What is being asked |
Write the lines below out exactly, dropping each picture.

* * * *

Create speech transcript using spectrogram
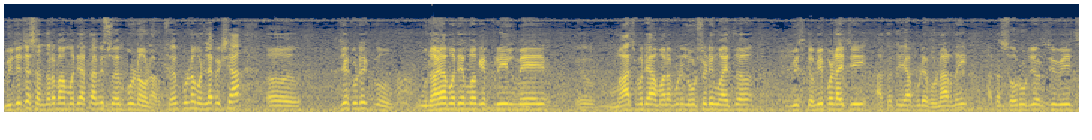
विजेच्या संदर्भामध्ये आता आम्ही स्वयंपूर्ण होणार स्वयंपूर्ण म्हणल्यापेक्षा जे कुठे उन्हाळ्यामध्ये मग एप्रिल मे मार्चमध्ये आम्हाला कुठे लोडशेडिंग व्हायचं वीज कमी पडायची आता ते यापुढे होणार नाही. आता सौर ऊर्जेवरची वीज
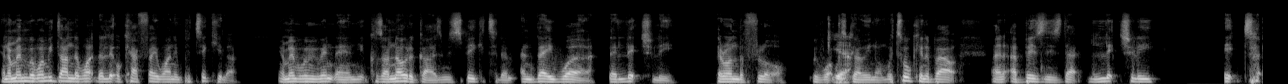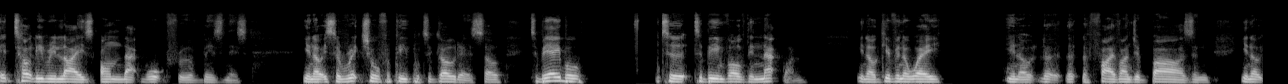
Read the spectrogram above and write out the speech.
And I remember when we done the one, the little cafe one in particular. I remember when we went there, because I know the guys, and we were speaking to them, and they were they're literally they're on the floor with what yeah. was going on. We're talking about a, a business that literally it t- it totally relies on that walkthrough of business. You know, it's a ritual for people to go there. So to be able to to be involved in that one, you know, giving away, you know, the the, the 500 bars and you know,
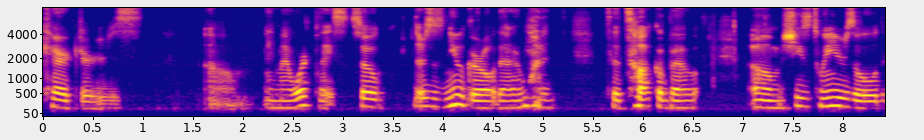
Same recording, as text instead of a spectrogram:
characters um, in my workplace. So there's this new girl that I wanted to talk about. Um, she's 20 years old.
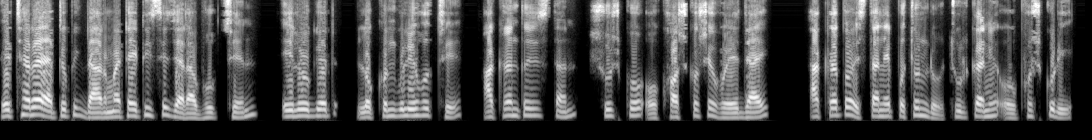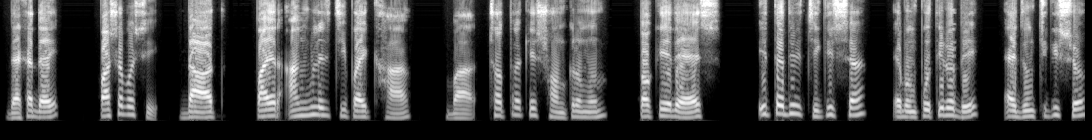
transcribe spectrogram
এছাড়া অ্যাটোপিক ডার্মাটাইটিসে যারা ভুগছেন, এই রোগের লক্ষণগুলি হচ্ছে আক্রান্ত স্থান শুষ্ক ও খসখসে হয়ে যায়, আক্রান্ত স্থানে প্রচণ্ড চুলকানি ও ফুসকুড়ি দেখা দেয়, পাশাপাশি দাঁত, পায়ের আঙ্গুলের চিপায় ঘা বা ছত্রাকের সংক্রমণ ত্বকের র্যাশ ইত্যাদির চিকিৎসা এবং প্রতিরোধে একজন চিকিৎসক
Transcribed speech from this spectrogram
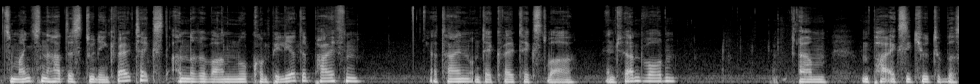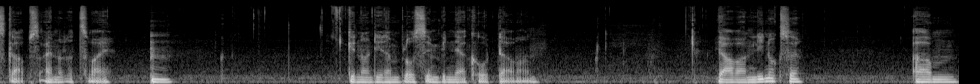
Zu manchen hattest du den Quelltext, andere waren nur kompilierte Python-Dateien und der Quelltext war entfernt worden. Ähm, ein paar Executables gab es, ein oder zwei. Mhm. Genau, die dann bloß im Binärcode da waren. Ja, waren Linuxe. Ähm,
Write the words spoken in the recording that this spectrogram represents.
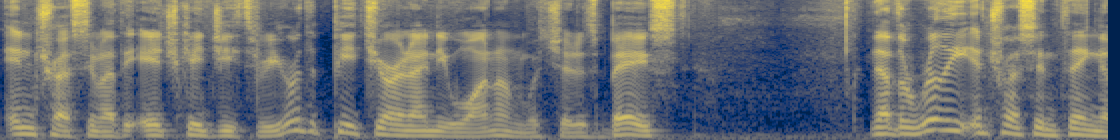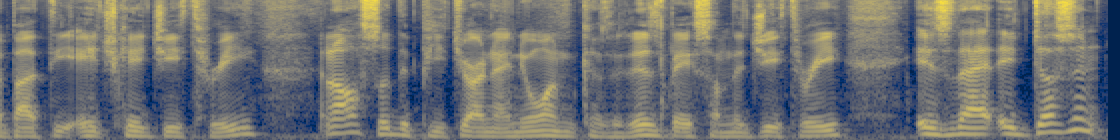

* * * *

Your solution |
Create speech transcript using spectrogram
विजेच्या संदर्भामध्ये आता आम्ही स्वयंपूर्ण होणार स्वयंपूर्ण म्हणल्यापेक्षा जे कुठे उन्हाळ्यामध्ये मग एप्रिल मे मार्चमध्ये आम्हाला कुठे लोडशेडिंग व्हायचं वीज कमी पडायची आता ते यापुढे होणार नाही. आता सौर ऊर्जेवरची वीज
Read the spectrogram above and write out the speech.
And I remember when we done the one, the little cafe one in particular. I remember when we went there, because I know the guys, and we were speaking to them, and they were they're literally they're on the floor with what yeah. was going on. We're talking about a, a business that literally it t- it totally relies on that walkthrough of business. You know, it's a ritual for people to go there. So to be able to to be involved in that one, you know, giving away, you know, the the, the 500 bars and you know,
Same recording, as text instead of a spectrogram:
characters um, in my workplace. So there's this new girl that I wanted to talk about. Um, she's 20 years old.
transcribe spectrogram
এছাড়া অ্যাটোপিক ডার্মাটাইটিসে যারা ভুগছেন, এই রোগের লক্ষণগুলি হচ্ছে আক্রান্ত স্থান শুষ্ক ও খসখসে হয়ে যায়, আক্রান্ত স্থানে প্রচণ্ড চুলকানি ও ফুসকুড়ি দেখা দেয়, পাশাপাশি দাঁত, পায়ের আঙ্গুলের চিপায় ঘা বা ছত্রাকের সংক্রমণ ত্বকের র্যাশ ইত্যাদির চিকিৎসা এবং প্রতিরোধে একজন চিকিৎসক
Transcribed speech from this spectrogram
Zu manchen hattest du den Quelltext, andere waren nur kompilierte Python-Dateien und der Quelltext war entfernt worden. Ähm, ein paar Executables gab es, ein oder zwei. Mhm. Genau, die dann bloß im Binärcode da waren. Ja, waren Linuxe. Ähm,
Write the words spoken in the recording that this spectrogram represents.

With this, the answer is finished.